We all know Boeing … but we might not all know Boeing’s forays into space. Its latest introduction is the crewed capsule, the CST-100, designed to transport up to seven passengers to the International Space Station and to other space stations. The first crewed flight to the ISS is due to take off in mid-2017. Image of CST-100: Boeing/NASA.
Spacecraft: Dream Chaser
The Dream Chaser is a reusable, winged spacecraft that will take seven crew to and from the ISS. It’s about a quarter of the length of the existing space shuttle, and it’s designed so it can land at most commercial airports. It’s specifically engineered for simple maintenance and quick turnaround; Sierra Nevada estimates that it will take about 60 days to get the vehicle ready for another flight. Image of Dream Chaser: Sierra Nevada Corporation.
Founded in 1988, Space Adventures is the only company currently offering “space tourism.” To date, its passengers have spent nearly three months in suborbital spaceflight, traveling over 36 million miles at about 100 kilometers above Earth, at the boundary between the planet’s atmosphere and space. Its first circumlunar mission is due to take off by 2018, and will take two paying customers to within 100 kilometers of the moon. Image of Soyuz: NASA.
Astronaut Ed Lu founded the nonprofit B612 Foundation after being challenged by a Google employee to discover and track hundreds of thousands of potentially Earth-destroying asteroids. The nearly seven-year mission will catalog 90% of asteroids larger than 140 meters; the Sentinel Space Telescope will make like Venus as it orbits around the sun. Image of Sentinel: B612Julie / CC BY-SA 4.0.

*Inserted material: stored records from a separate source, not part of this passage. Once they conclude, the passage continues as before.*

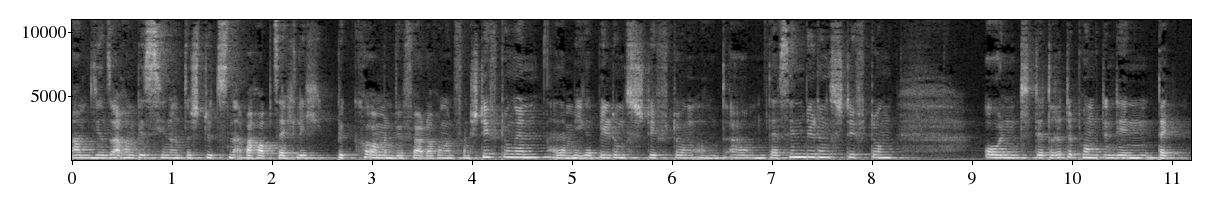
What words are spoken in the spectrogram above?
ähm, die uns auch ein bisschen unterstützen, aber hauptsächlich bekommen wir Förderungen von Stiftungen, also Mega Bildungsstiftung und ähm, der Sinnbildungsstiftung. Und der dritte Punkt, in den der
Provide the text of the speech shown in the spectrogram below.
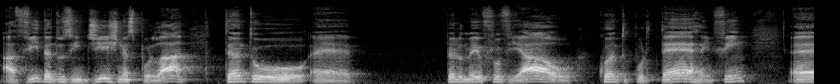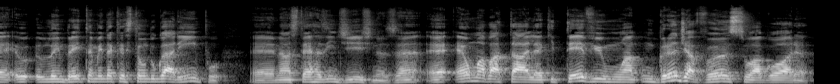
a vida dos indígenas por lá, tanto é, pelo meio fluvial quanto por terra, enfim é, eu, eu, lembrei também da questão do garimpo é, nas terras indígenas. Né? É, é uma batalha que teve um, um grande avanço agora,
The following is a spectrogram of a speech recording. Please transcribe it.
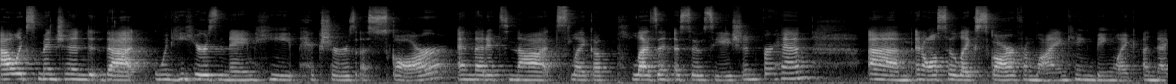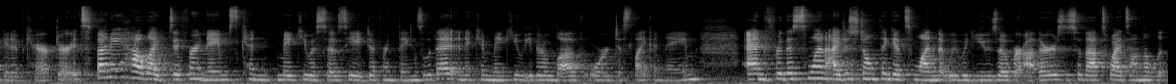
Alex mentioned that when he hears the name, he pictures a scar and that it's not like a pleasant association for him. Um, and also like Scar from Lion King being like a negative character. It's funny how like different names can make you associate different things with it and it can make you either love or dislike a name. And for this one, I just don't think it's one that we would use over others. So that's why it's on the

Spacecraft: Inspiration Mars
In 2018, Inspiration Mars hopes to offer a once-in-every-15-years opportunity: to fly to Mars and back. Sure, the trip will take nearly two years (501 days, to be precise) and only two people (one man, one woman) can go, but the nonprofit hopes that the trip will ignite a new passion for space travel. “NASA and America’s space program have been a critical part of inspiring our nation and people everywhere to reach for their dreams and dare to invent their future,” reads a company blurb. “The Inspiration Mars Foundation is committed to moving America farther and faster toward our destiny as the world leaders in technical innovation, science, exploration and discovery.” Image of Inspiration Mars: Inspiration Mars.
Spacecraft: Moon Express

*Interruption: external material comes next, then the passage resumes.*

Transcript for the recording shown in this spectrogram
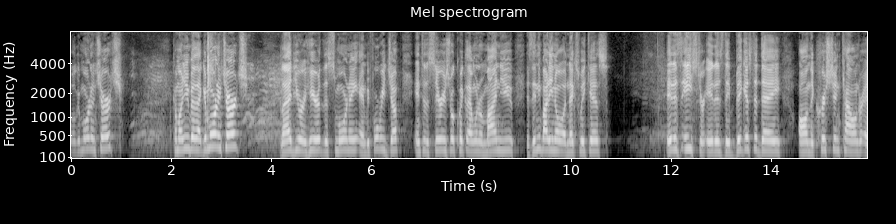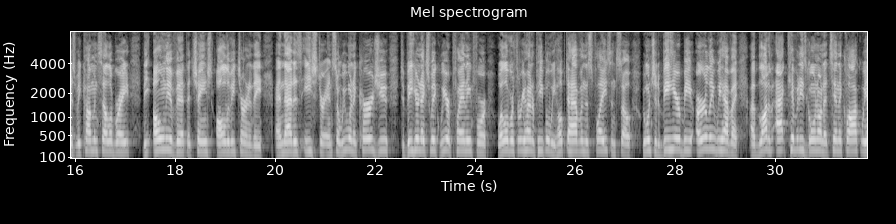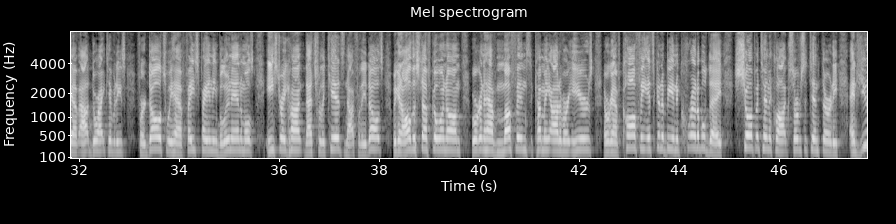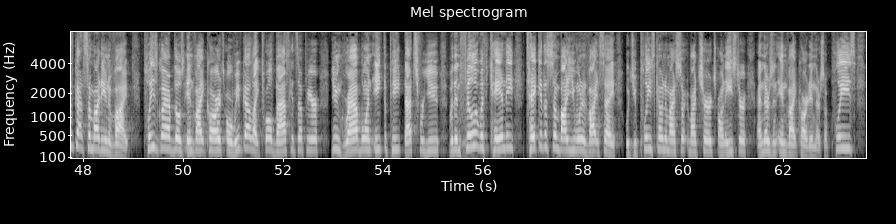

“Moon Express‘ long-term goal is to enable commercial mining on the Moon,” write NASA’s report authors. Founded in 2010, the company is developing robotic spacecraft, with a technology demonstration due later in 2015. The company’s landing technology just won a $1 million “milestone prize” as part of the Google Lunar X Prize, and netted another $250,000 prize for imaging; it’s all in the race to the grand prize, a $20m purse to be awarded for a Moon landing before Dec. 31, 2016. Image of Moon Express: Moon Express.
Spacecraft: Arkyd 100, Arkyd 200, Arkyd 300
“Planetary Resources is definitely a great example of ‘Having a healthy disregard for the impossible,’” remarks Google founder, Larry Page, who has invested in the company. Known as the “asteroid mining company,” the company is developing a network of orbital telescopes to prospect for valuable near-Earth asteroids. For instance, finding water on asteroids could fuel an in-space economy by creating the means to make rocket fuel and consumable water from space, for space. Image of Arkyd: Planetary Resources.
Animated gif by Cesar Pelizer for TED.